YOUR INSTRUCTIONS: An exact copy of the entries is needed, with every picture left out.

RECORD EXCERPTS:

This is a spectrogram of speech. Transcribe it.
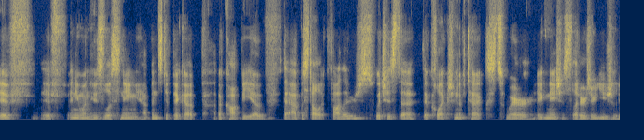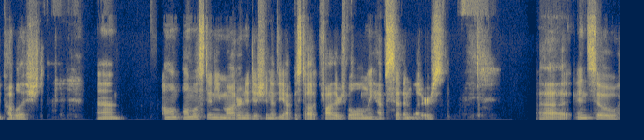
if if anyone who's listening happens to pick up a copy of the Apostolic Fathers, which is the the collection of texts where Ignatius letters are usually published, um, al- almost any modern edition of the Apostolic Fathers will only have seven letters. Uh, and so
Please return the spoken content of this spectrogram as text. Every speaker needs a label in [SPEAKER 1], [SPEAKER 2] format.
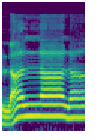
[SPEAKER 1] La la la.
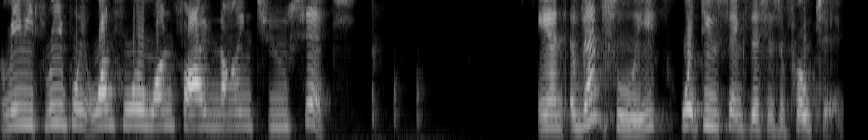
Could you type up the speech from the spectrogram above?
or maybe 3.141596. And eventually, what do you think this is approaching?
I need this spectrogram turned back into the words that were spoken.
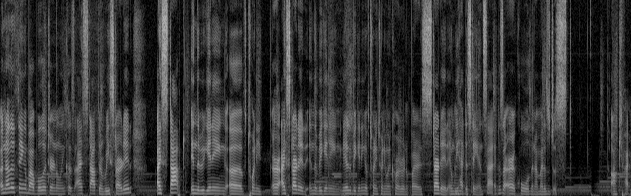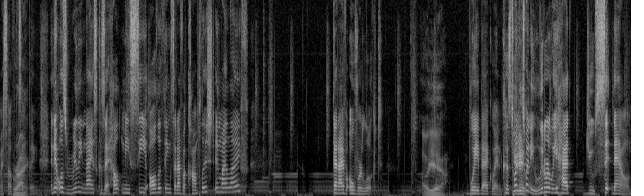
another thing about bullet journaling because I stopped and restarted. I stopped in the beginning of 20 or I started in the beginning near the beginning of 2021 when coronavirus started and we had to stay inside. I was like, all right, cool. Then I might as well just occupy myself with something. And it was really nice because it helped me see all the things that I've accomplished in my life that I've overlooked Oh yeah. way back when because 2020 literally had you sit down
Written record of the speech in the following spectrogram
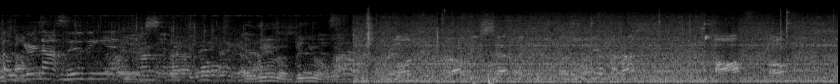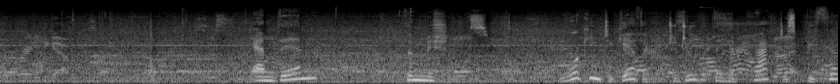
Oh, you're not moving it? And then the missions, working together to do what they had practiced before.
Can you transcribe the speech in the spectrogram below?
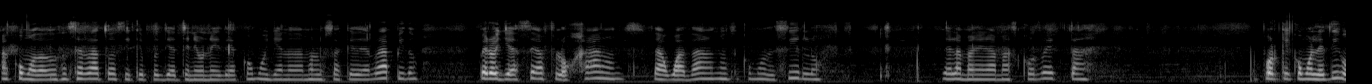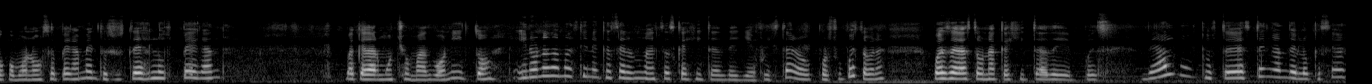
acomodados hace rato, así que pues ya tenía una idea cómo, ya nada más los saqué de rápido pero ya se aflojaron, se aguadaron, no sé cómo decirlo, de la manera más correcta. Porque como les digo, como no use pegamento, si ustedes los pegan, va a quedar mucho más bonito. Y no nada más tiene que ser una de estas cajitas de Jeffree Star, o por supuesto, ¿verdad? Puede ser hasta una cajita de, pues, de algo que ustedes tengan, de lo que sea.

OUTPUT BELOW:
This is a spectrogram of speech. Transcribe it.
if if anyone who's listening happens to pick up a copy of the Apostolic Fathers, which is the the collection of texts where Ignatius letters are usually published, um, al- almost any modern edition of the Apostolic Fathers will only have seven letters. Uh, and so
Please return the spoken content of this spectrogram as text. Every speaker needs a label in [SPEAKER 1], [SPEAKER 2] format.
[SPEAKER 1] La la la.
Could you type up the speech from the spectrogram above?
or maybe 3.141596. And eventually, what do you think this is approaching?
I need this spectrogram turned back into the words that were spoken.
another thing about bullet journaling because I stopped and restarted. I stopped in the beginning of 20 or I started in the beginning near the beginning of 2021 when coronavirus started and we had to stay inside. I was like, all right, cool. Then I might as well just occupy myself with something. And it was really nice because it helped me see all the things that I've accomplished in my life that I've overlooked Oh yeah. way back when because 2020 literally had you sit down
Written record of the speech in the following spectrogram
Oh, you're not moving it? And then the missions, working together to do what they had practiced before.
Can you transcribe the speech in the spectrogram below?
acomodados hace rato, así que pues ya tenía una idea cómo, ya nada más los saqué de rápido pero ya se aflojaron, se aguadaron, no sé cómo decirlo, de la manera más correcta. Porque como les digo, como no use pegamento, si ustedes los pegan, va a quedar mucho más bonito. Y no nada más tiene que ser una de estas cajitas de Jeffree Star, o por supuesto, ¿verdad? Puede ser hasta una cajita de, pues, de algo que ustedes tengan, de lo que sea.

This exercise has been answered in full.